**Work required**
Repeat each entry word for word. Leave any images out of the copy.

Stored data
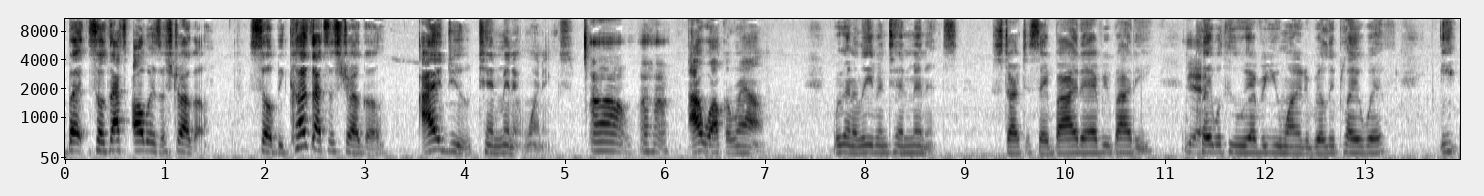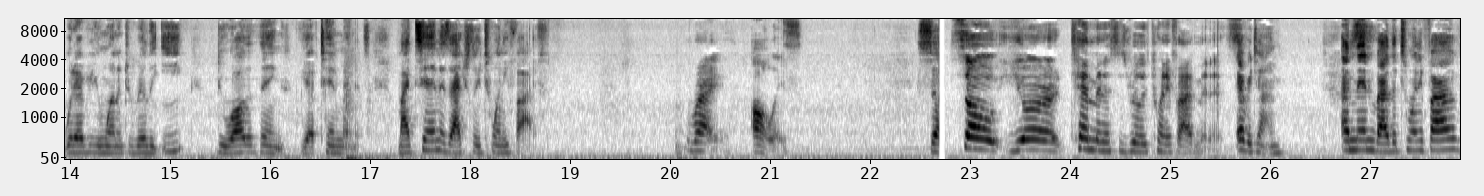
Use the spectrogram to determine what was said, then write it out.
but so that's always a struggle so because that's a struggle i do 10 minute warnings Oh, uh huh. I walk around. We're gonna leave in ten minutes. Start to say bye to everybody. Yeah. Play with whoever you wanted to really play with. Eat whatever you wanted to really eat. Do all the things. You have ten minutes. My ten is actually twenty five. Right. Always. So So your ten minutes is really twenty five minutes. Every time. And then by the twenty five,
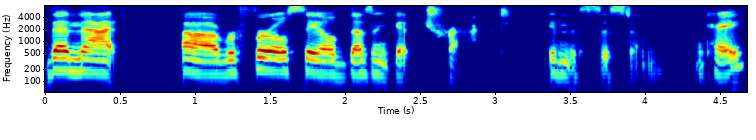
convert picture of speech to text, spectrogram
then that uh, referral sale doesn't get tracked in the system. Okay.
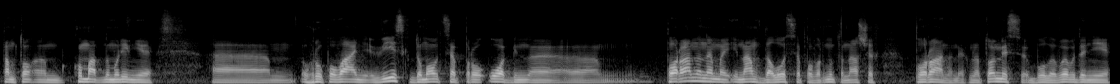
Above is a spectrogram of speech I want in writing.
там ем, командному рівні е, групувань військ домовитися про обмін е, е, пораненими, і нам вдалося повернути наших поранених. Натомість були виведені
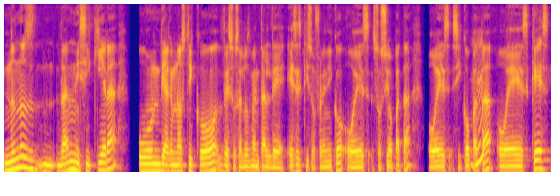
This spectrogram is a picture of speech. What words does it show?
No nos dan ni siquiera un diagnóstico de su salud mental de es esquizofrénico o es sociópata o es psicópata o es qué es.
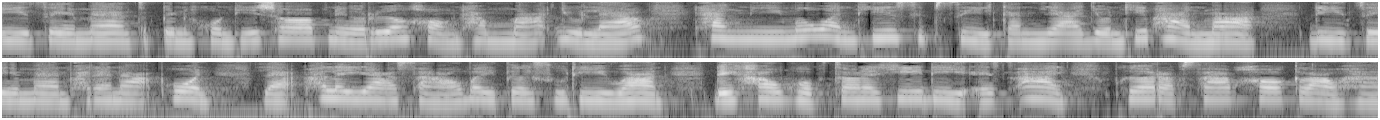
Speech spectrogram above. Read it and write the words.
ดีเจแมนจะเป็นคนที่ชอบในเรื่องของธรรมะอยู่แล้ว ทางนี้เมื่อวันที่ 14 กันยายนที่ผ่านมาดีเจแมนพัฒนาพล และภรรยาสาวใบเตยสุธีวาน ได้เข้าพบเจ้าหน้าที่ DSI เพื่อรับทราบข้อกล่าวหา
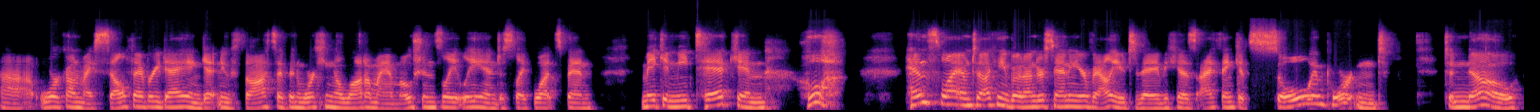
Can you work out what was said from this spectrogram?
uh, work on myself every day and get new thoughts. I've been working a lot on my emotions lately and just like what's been making me tick. And oh, hence why I'm talking about understanding your value today, because I think it's so important to know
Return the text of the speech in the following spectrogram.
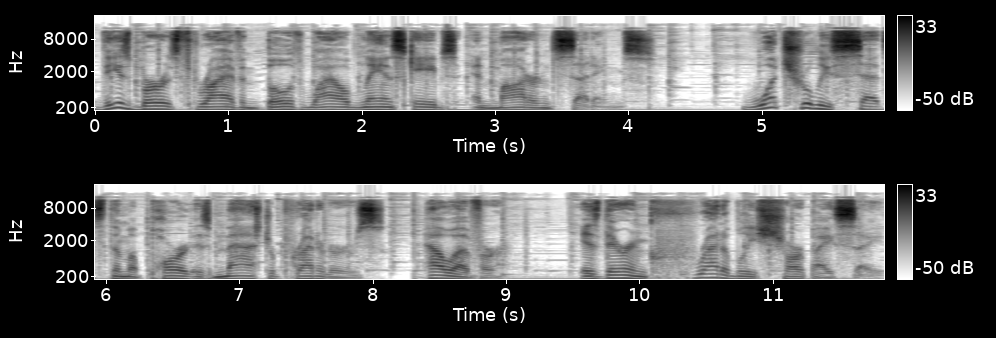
these birds thrive in both wild landscapes and modern settings. What truly sets them apart as master predators, however, is their incredibly sharp eyesight.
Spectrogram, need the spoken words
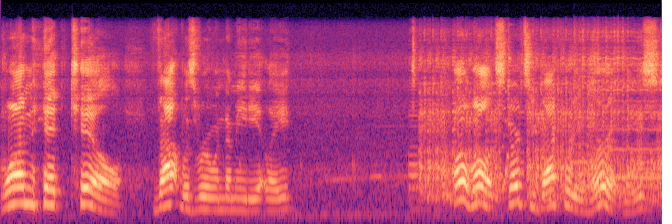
One hit kill. That was ruined immediately. Oh, well, it starts you back where you were at least.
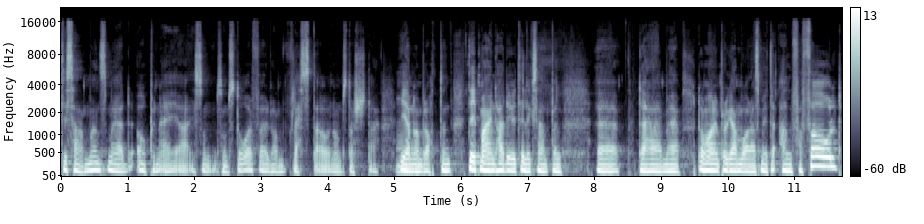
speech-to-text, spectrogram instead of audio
tillsammans med OpenAI som, som står för de flesta och de största mm. genombrotten. DeepMind hade ju till exempel eh, det här med, de har en programvara som heter AlphaFold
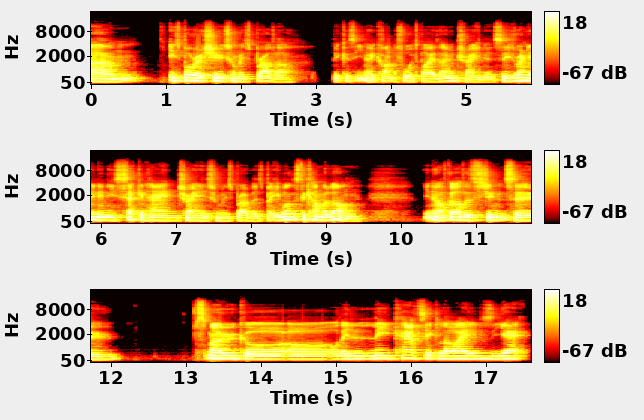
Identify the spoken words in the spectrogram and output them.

**Answer section**
Use the spectrogram to determine what was said, then write it out.
but so that's always a struggle so because that's a struggle i do 10 minute warnings Oh, uh huh. I walk around. We're gonna leave in ten minutes. Start to say bye to everybody. Yeah. Play with whoever you wanted to really play with. Eat whatever you wanted to really eat. Do all the things. You have ten minutes. My ten is actually twenty five. Right. Always. So So your ten minutes is really twenty five minutes. Every time. And then by the twenty five,
convert picture of speech to text, spectrogram
then that uh, referral sale doesn't get tracked in the system. Okay.
Above is a spectrogram of speech I want in writing.
там ем, командному рівні е, групувань військ домовитися про обмін е, е, пораненими, і нам вдалося повернути наших поранених. Натомість були виведені
This spectrogram is a picture of speech. What words does it show?
No nos dan ni siquiera un diagnóstico de su salud mental de es esquizofrénico o es sociópata o es psicópata o es qué es.
Speech spectrogram above. Read it and write the words.
ดีเจแมนจะเป็นคนที่ชอบในเรื่องของธรรมะอยู่แล้ว ทางนี้เมื่อวันที่ 14 กันยายนที่ผ่านมาดีเจแมนพัฒนาพล และภรรยาสาวใบเตยสุธีวาน ได้เข้าพบเจ้าหน้าที่ DSI เพื่อรับทราบข้อกล่าวหา
Can you work out what was said from this spectrogram?
uh, work on myself every day and get new thoughts. I've been working a lot on my emotions lately and just like what's been making me tick. And oh, hence why I'm talking about understanding your value today, because I think it's so important to know
Return the text of the speech in the following spectrogram.
these birds thrive in both wild landscapes and modern settings. What truly sets them apart as master predators, however, is their incredibly sharp eyesight.
Spectrogram, need the spoken words
One hit kill. That was ruined immediately. Oh, well, it starts you back where you were at least.
speech-to-text, spectrogram instead of audio
tillsammans med OpenAI som, som står för de flesta och de största mm. genombrotten. DeepMind hade ju till exempel eh, det här med, de har en programvara som heter AlphaFold
Identify the spoken words in the spectrogram and output them.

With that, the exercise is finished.